Resources for a student in this situation (links to the Referral page of the toolkit):
  • Dependent on what basic needs or wellness situation was identified, refer the student to an appropriate resource. Learn more about which resources apply to which situations in the Referral page of the toolkit (links to the Referral page of the toolkit).
 

How to talk with an angry/irritable student

Check-in & Listen

 

Some students might express underlying feelings or problem situations through anger and irritation.

Phrases like

  • “How can I best help you?” can be a good way to check in with a student and de-escalate their anger.
  • If a student shares frustrations, listen, nod, and, when appropriate, reflect their feelings with a statement like “that sounds so frustrating.”

Alternate verbal and non-verbal cues to watch out for in angry/irritable students:

  • Yelling
  • Making other noises out of turn
  • Balling their fists
  • Shaking body part
  • Visibly rapid breathing

When checking in with a student, make sure you ask them about their basic needs or wellness. Some questions you can ask include:

  • Are things alright at home?
  • Are you struggling with food?
  • Is your housing stable?
  • Are you getting enough sleep?
  • Do you have appropriate technology for class?
  • Are you feeling mentally drained?” 

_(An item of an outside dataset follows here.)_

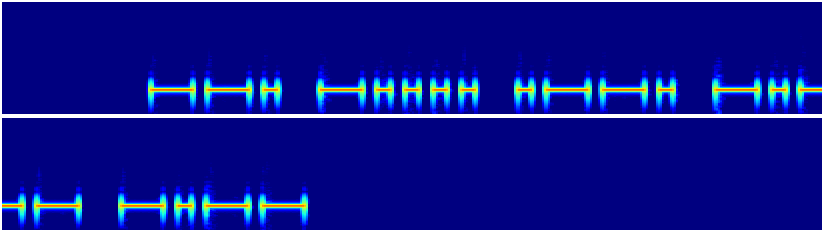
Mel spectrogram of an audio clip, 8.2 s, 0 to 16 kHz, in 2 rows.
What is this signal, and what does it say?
Morse code, heard as a keyed tone, about 17 wpm, 700 Hz. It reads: G6PYY
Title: DXCC-100 Call Signs - 5 Characters - Repeated 3x - 17wpm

Once you’ve assessed the student’s situation, use the information you learned to refer them to the appropriate resource!

Resources

Dependent on what basic needs or wellness situation was identified, refer the student to an appropriate resource. Learn more about which resources apply to which situations in the Referral page of the toolkit (links to the Referral page of the toolkit).
 

How to talk to students whose behavior has changed

Check-in & Listen

 

If a student’s behavior seems abnormal, assess for a basic needs and wellness crises.

When appropriate, pull the student aside (in-person or online) and ask them if something is going on.

Ask questions like:

  • Is everything alright at home? 
  • Are you struggling with food?
    Is your housing stable?
  • Are you getting enough sleep?
  • Do you have appropriate technology for your classes?
  • Are you feeling mentally drained?

Once you’ve assessed the student’s situation, use the information you learned to refer them to the appropriate resource!

Resources

 

Dependent on what basic needs or wellness situation was identified, refer the student to an appropriate resource. Learn more about which resources apply to which situations in the Referral page of the toolkit (links to the Referral page of the toolkit).
 

How to talk to a student who has become withdrawn

Check-in & Listen

If a student demonstrates behavior that is withdrawn or isolated, assess them for a basic needs and wellness crises.

When appropriate, pull the student aside (in-person or online) and ask them if something is going on.

Ask questions like:

  • Is everything alright at home? 
  • Are you struggling with food?
  • Is your housing stable?
  • Are you getting enough sleep?
  • Do you have appropriate technology for your classes?
  • Are you feeling mentally drained?

Once you’ve assessed the student’s situation, use the information you learned to refer them to the appropriate resource!

Resources

 

Dependent on what basic needs or wellness situation was identified, refer the student to an appropriate resource. Learn more about which resources apply to which situations in the Referral page of the toolkit (links to the Referral page of the toolkit).
 

How to talk to a student who is stressed

Check-in & Listen

If a student demonstrates behavior that suggests stress or panic, assess them for a basic needs and wellness crises.

When appropriate, pull the student aside (in-person or online) and ask them if something is going on.

Ask questions like:


  • Is everything alright at home? 
  • Are you struggling with food?
  • Is your housing stable?
  • Are you getting enough sleep?
  • Do you have appropriate technology for your classes?
  • Are you feeling mentally drained?

Once you’ve assessed the student’s situation, use the information you learned to refer them to the appropriate resource!

Resources

Dependent on what basic needs or wellness situation was identified, refer the student to an appropriate resource. Learn more about which resources apply to which situations in the Referral page of the toolkit (links to the Referral page of the toolkit).